I was invited to the build sight by Beat to checkout their boat and "talk madly about boats, the sea and mermaids". A not everyday invite. This was my first day with a new camera and due to my excitement over the boat and my electronic ineptitude many of my pictures were not very good but I will share the ones that turned out.
Beat, Beatrice, and Arisili
Cat eyes. Most of the windows have some sort of decorative shape to them

Below I am in the pod and looking into the stbd companionway.

Here you can see the watch berth and the storage below the seats. The pod seems to be a very nice space on the boat. The wheel steering is here, and good shelter for making passages to weather. Forward of the pod there is an open cockpit with outboard wells under the seats. Beat has purchased 15hp E-tech motors and plans on installing these in place of the gas power heads on two outboard motors. I am looking forward to seeing these when completed.

One detail I was very impressed with was the simple solution to a galley cooker. It is very easy to spend hundreds of dollars on a proper marine stove and still not have an ideal setup. This cooker costs $70 at Harbor Freight and works at least as well as most marine stoves. Okay, so maybe it will rust out in a year or two, but it can be replaced several times for the cost of even the most inexpensive equivalent marine stove. As George Beuhler said in Backyard Boatbuilding, you can go sailing cheaply now or be a melon farmer forever while building the perfect museum piece boat. It would appear to me that Beat and Beatrice are definitely not melon farmers.

Everywhere I looked on Aluna I saw clever little things that will make the boat much more pleasant to sail on. Below are pictures of the stbd companionway ladder. In the photo on the left, you can see that there is an additional step added below what the plans called for. Beat said he noticed that it was a very large first step and designed and built this lower step to alleviate this. I tried it out and it is a very nice improvement. I would certainly recommend this to other Tiki 38 builders.

Beat and Beatrice have about 6,000 hours invested in this project over five years.One way they have kept their hours reasonable is they have left the interior with a natural finish. They were careful with their epoxy and fiberglass reinforcement applications and didn't sand and fair the insides for paint. The result is utilitarian and clean. It also saved them many hundreds of hours, hours spent sanding, which is not most peoples favorite pastime.
The photos above and below are of the cabin interiors and you can see the workmanlike manner in which the filleting has been done.

Here is a little detail I wish we had used on our Tiki 30.Beat ran his wiring for his lights and fans thru the foam core of the deck. Very clean.

The two pictures below are of the outboard mounts.

Here's a shot of the forward deck.

This is a close up of the anchor rollers.
This photo shows the frame of the aft boarding ladder.It will get wooden treads lashed into the center area.
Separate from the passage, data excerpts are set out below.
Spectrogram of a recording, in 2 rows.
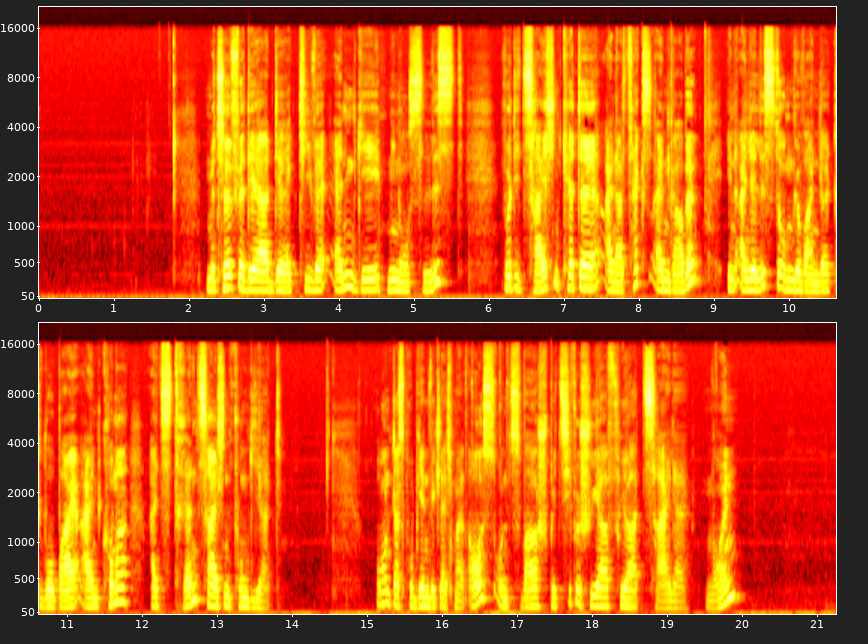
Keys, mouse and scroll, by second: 16.4 click.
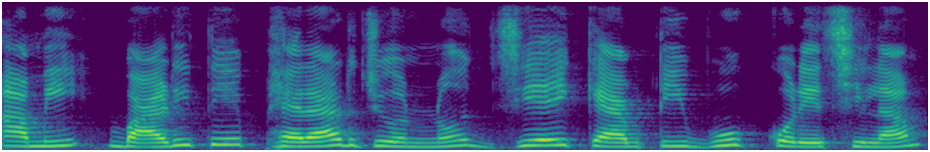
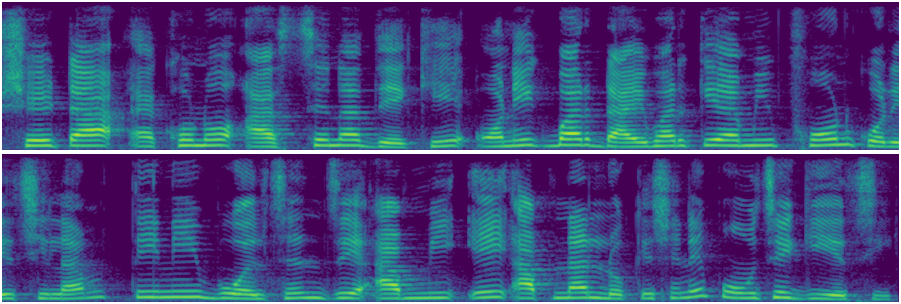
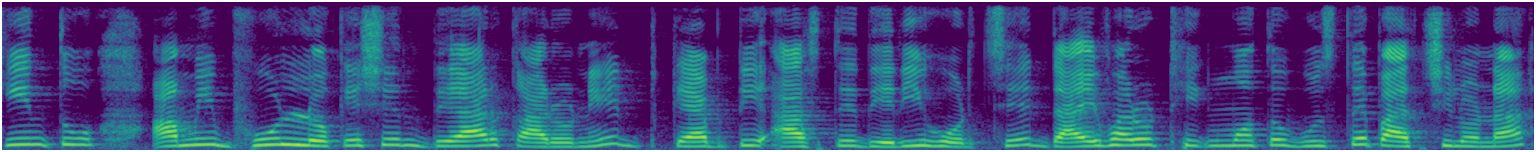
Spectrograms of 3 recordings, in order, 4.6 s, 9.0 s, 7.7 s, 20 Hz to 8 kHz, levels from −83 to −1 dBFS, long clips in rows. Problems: none marked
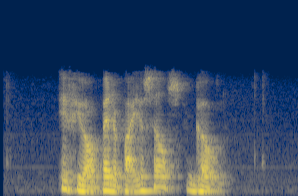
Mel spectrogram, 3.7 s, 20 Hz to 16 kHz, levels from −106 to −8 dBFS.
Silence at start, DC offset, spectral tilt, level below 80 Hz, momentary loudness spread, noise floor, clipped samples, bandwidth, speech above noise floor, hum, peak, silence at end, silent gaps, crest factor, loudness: 0.75 s; under 0.1%; -12.5 dB/octave; -54 dBFS; 12 LU; -63 dBFS; under 0.1%; 4 kHz; 44 dB; none; -2 dBFS; 0.9 s; none; 20 dB; -21 LUFS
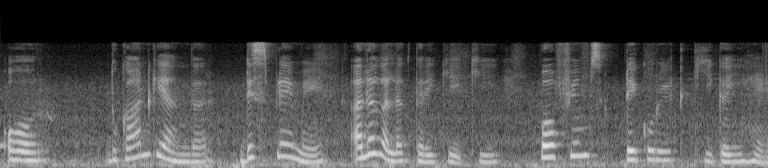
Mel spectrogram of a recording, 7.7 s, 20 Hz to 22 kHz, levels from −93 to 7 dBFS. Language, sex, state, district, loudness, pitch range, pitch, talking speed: Hindi, female, Madhya Pradesh, Dhar, -17 LUFS, 170-260 Hz, 195 Hz, 115 wpm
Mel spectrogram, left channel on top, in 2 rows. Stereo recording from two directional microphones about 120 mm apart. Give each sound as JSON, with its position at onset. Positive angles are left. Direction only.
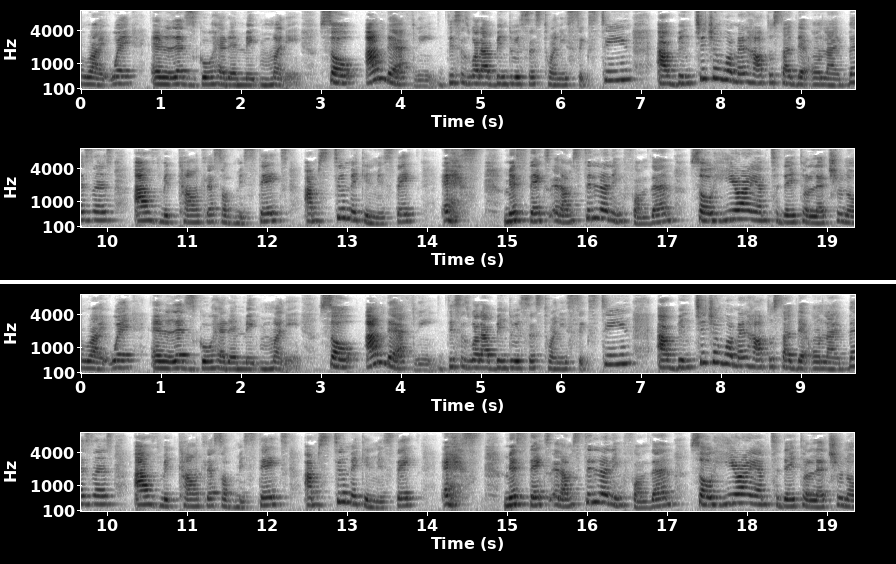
{"t": 0.1, "sound": "a woman's voice", "side_deg": 15}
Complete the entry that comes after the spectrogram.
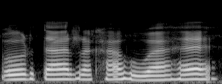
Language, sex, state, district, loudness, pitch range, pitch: Hindi, female, Jharkhand, Palamu, -13 LUFS, 225-240 Hz, 235 Hz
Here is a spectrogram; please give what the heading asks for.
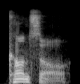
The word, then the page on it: consul: British English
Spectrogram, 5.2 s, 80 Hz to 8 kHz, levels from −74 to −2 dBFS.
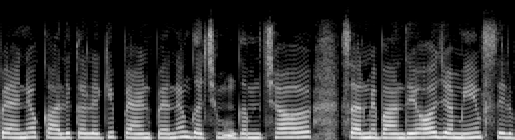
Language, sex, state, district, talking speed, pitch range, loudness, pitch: Hindi, female, Chhattisgarh, Sukma, 200 wpm, 235-255 Hz, -14 LUFS, 240 Hz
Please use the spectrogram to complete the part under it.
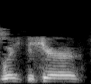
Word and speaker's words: Worcestershire: Bloody Mary, it's tomato juice, horseradish, Worcestershire, however you want to pronounce it. It's the worst Chestershire sauce. – Worcestershire. – Yeah, Worcestershire sauce.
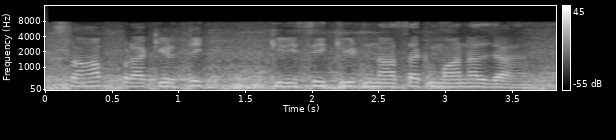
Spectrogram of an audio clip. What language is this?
Magahi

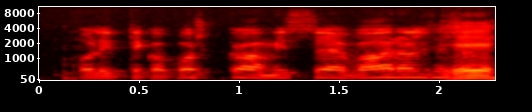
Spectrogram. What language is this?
Finnish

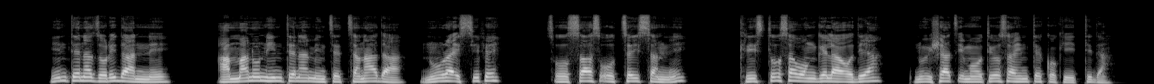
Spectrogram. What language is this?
Gofa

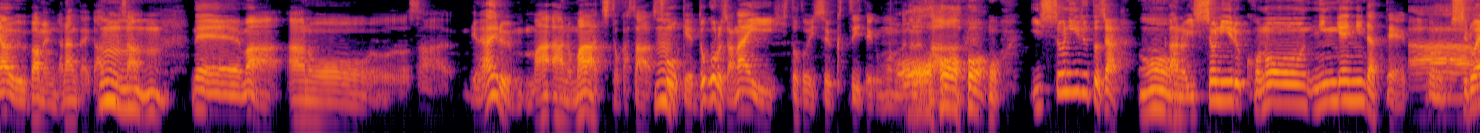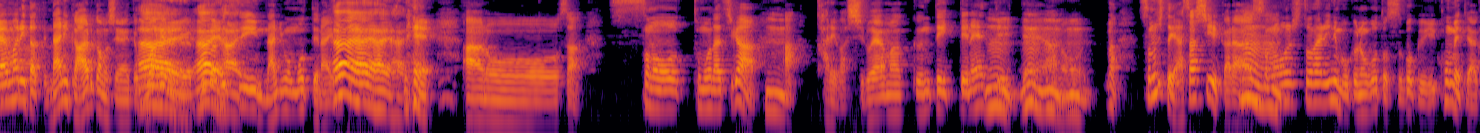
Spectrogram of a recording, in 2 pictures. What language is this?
Japanese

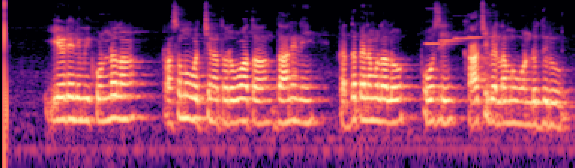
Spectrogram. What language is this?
Telugu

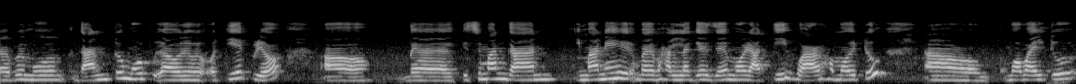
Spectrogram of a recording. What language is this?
Assamese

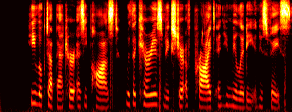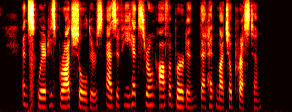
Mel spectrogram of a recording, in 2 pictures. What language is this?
English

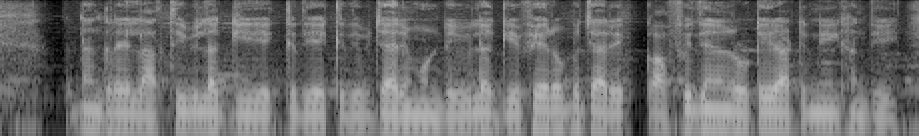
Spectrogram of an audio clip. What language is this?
Dogri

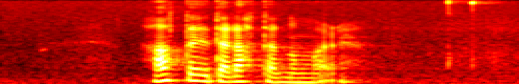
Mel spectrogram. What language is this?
Faroese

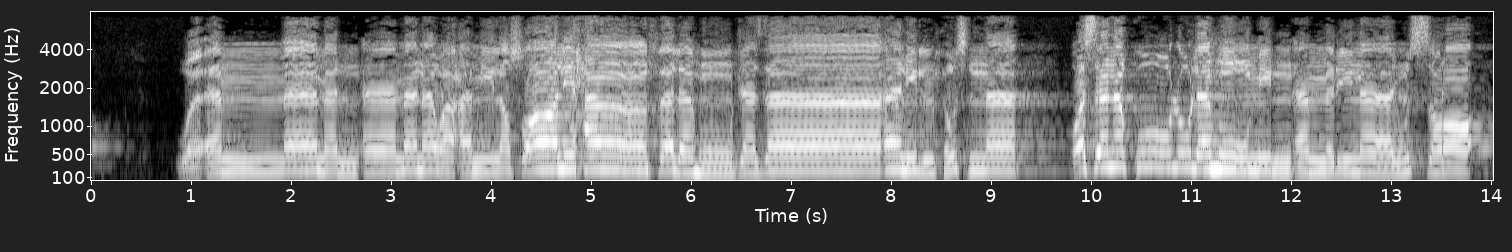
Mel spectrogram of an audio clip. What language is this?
Arabic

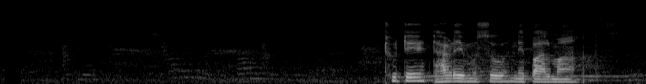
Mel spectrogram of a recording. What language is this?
Nepali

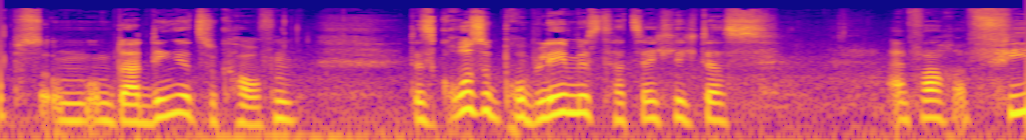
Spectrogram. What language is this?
German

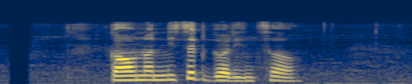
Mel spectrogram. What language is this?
Nepali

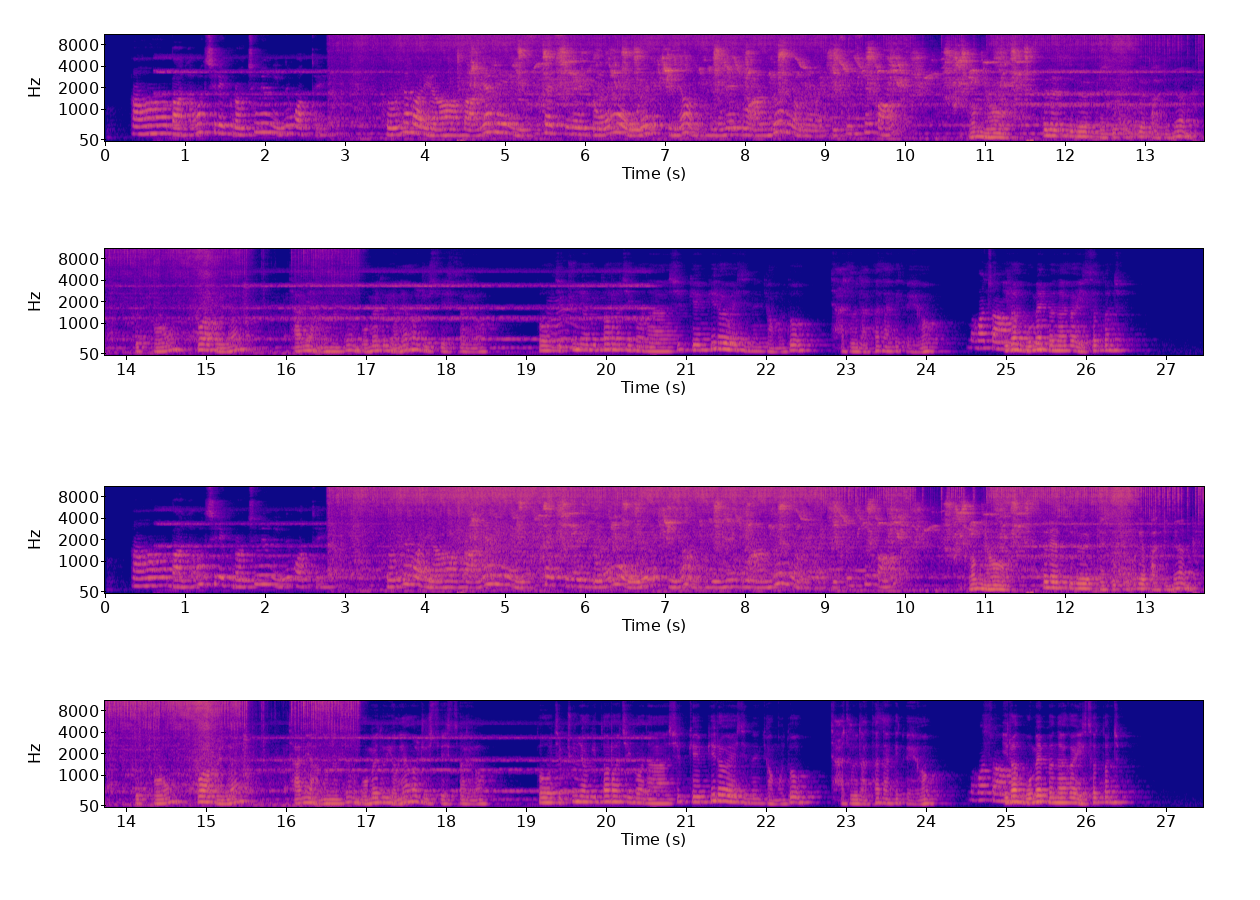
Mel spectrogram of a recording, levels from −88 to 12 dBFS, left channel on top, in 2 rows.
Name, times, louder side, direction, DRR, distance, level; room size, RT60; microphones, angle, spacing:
voice 1, 0.3-2.9 3.2-9.9 19.2-19.7 24.5-25.1, left 2 dB, 55° left, 2 dB, 1.7 m, -34 dB
sound 1, 0.6-20.6, left 2 dB, 85° left, 2.1 m, -47 dB
sound 2, 2.8-16.9, right 11 dB, 25° right, 0.3 m, -32 dB
Chirp tweet, 4.4-11.5, left 1 dB, 35° left, 3.9 m, -33 dB
voice 2, 10.7-11.3 11.7-13.6 14.3-15.5 16.0-18.5 19.1-22.4 22.8-24.1 25.0-26.4, right 2 dB, 60° right, 4 dB, 1.2 m, -33 dB
10.5 x 6.1 x 4.4 m, 0.83 s
head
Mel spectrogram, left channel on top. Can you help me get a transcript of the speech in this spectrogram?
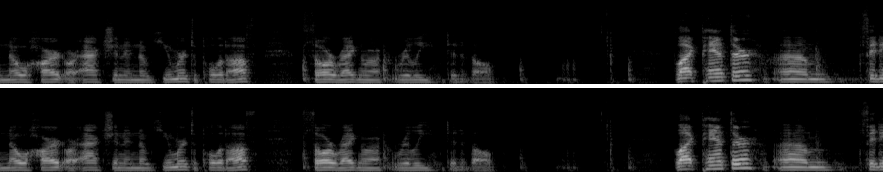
no heart, or action and no humor to pull it off. Thor Ragnarok really did it all. Black Panther,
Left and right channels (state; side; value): normal; both; correlation 0.31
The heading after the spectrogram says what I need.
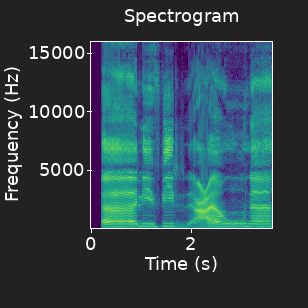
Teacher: Ali fir'auna. Ain, huruf ain jelaskan, keluarkan pada pertengahan tekak.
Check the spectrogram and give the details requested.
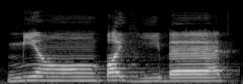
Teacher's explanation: Bukan cuma lidahnya diposisiin di gusi belakang seri atas. Tapi karena sifatnya huruf to itu isti'la, maka pangkal lidah ikut keangkat.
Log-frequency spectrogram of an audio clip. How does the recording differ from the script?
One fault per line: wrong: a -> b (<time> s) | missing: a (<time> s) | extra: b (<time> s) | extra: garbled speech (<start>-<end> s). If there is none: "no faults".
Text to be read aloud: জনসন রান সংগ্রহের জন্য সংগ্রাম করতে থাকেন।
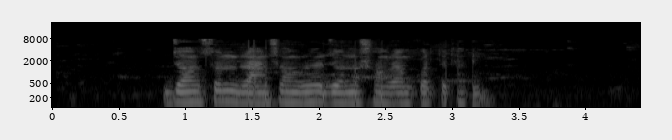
no faults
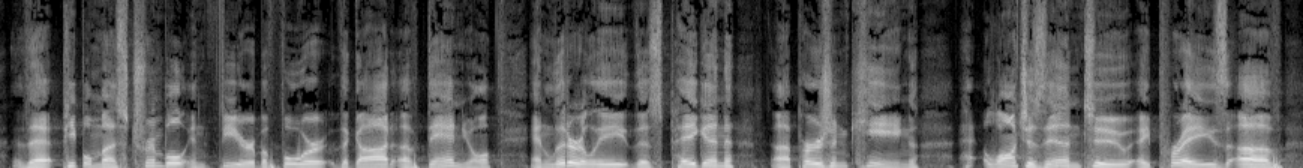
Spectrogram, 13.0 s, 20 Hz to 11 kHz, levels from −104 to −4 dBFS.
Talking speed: 110 wpm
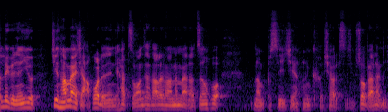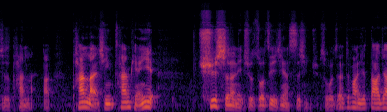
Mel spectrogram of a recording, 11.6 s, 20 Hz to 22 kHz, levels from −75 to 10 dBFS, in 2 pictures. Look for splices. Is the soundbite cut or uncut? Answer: uncut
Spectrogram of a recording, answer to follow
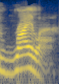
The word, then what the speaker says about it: Rajala: Rahala. Rahala. She says Rahala. Rahala. If it could be Indian, and Rajala. Rajala. Well, I thought it was like Rahala, but it's Ryla.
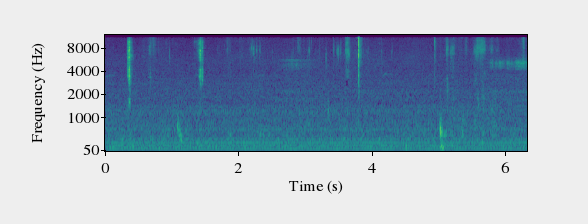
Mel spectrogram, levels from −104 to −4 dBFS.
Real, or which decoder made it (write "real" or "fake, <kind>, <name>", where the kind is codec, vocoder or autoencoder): real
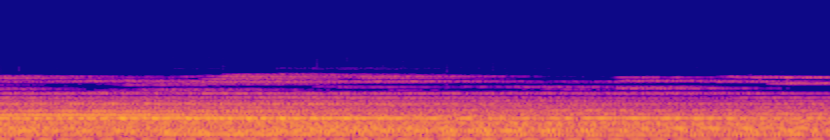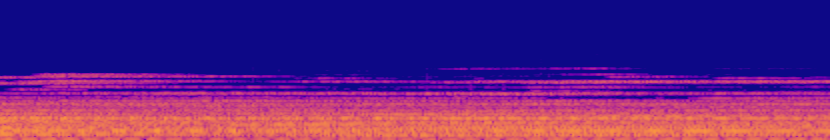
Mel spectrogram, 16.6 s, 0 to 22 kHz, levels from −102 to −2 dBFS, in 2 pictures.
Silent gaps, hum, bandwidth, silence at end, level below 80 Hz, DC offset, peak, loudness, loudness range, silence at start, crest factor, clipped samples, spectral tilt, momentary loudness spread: none; none; 3.6 kHz; 0 s; -54 dBFS; under 0.1%; -12 dBFS; -29 LUFS; 7 LU; 0 s; 16 dB; under 0.1%; -12.5 dB/octave; 7 LU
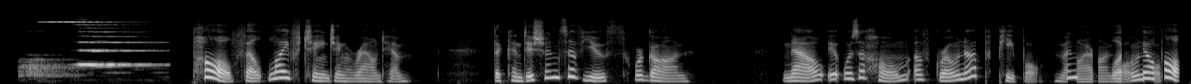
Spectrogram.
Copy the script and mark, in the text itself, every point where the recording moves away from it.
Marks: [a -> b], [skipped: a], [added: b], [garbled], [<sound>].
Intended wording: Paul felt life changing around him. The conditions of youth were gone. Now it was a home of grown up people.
[squeak] Paul felt life changing around him. The conditions of youth were gone. Now it was a home of grown up people. [garbled]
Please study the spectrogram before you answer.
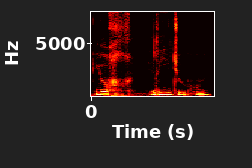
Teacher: یخرجوہم، یا ضمہ کے لیے ہمارے ہوٹ کو لوں گے، لیکن جب ہم خا پر پہنچیں تو ہوٹوں کو پھیلا لیں، اور خا ہیوی لیٹر ہے تو تھوڑا سا ہیوینس لائیں گے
Sometime ago, Beat and Beatrice were able to go sailing with Glenn Tieman aboard
Manu Rere, a Tama Moana design from Hanneke Boon and James Wharram.This is a relatively new ethnic design and is powered by two crab claw sails. This is a very old sail plan design that has seen somewhat of a resurgence of interest in the last few years. While cruising on Manu Rere Beat became a new convert to the crab claw rig and is installing this sail rig on Aluna.
Part of the appeal of the crab claw rig is the simplicity,the low tech materials and the associated low cost . Below are the pine saplings that are becoming spars. I have not had the opportunity to sail one of these rigs and am hoping that I can finagle a ride.

All in all, I thoroughly enjoyed my visit and am looking forward to going back to California next month for our job and especially to revisit Aluna Beat and Beatrice. I hope that everyone enjoys this post.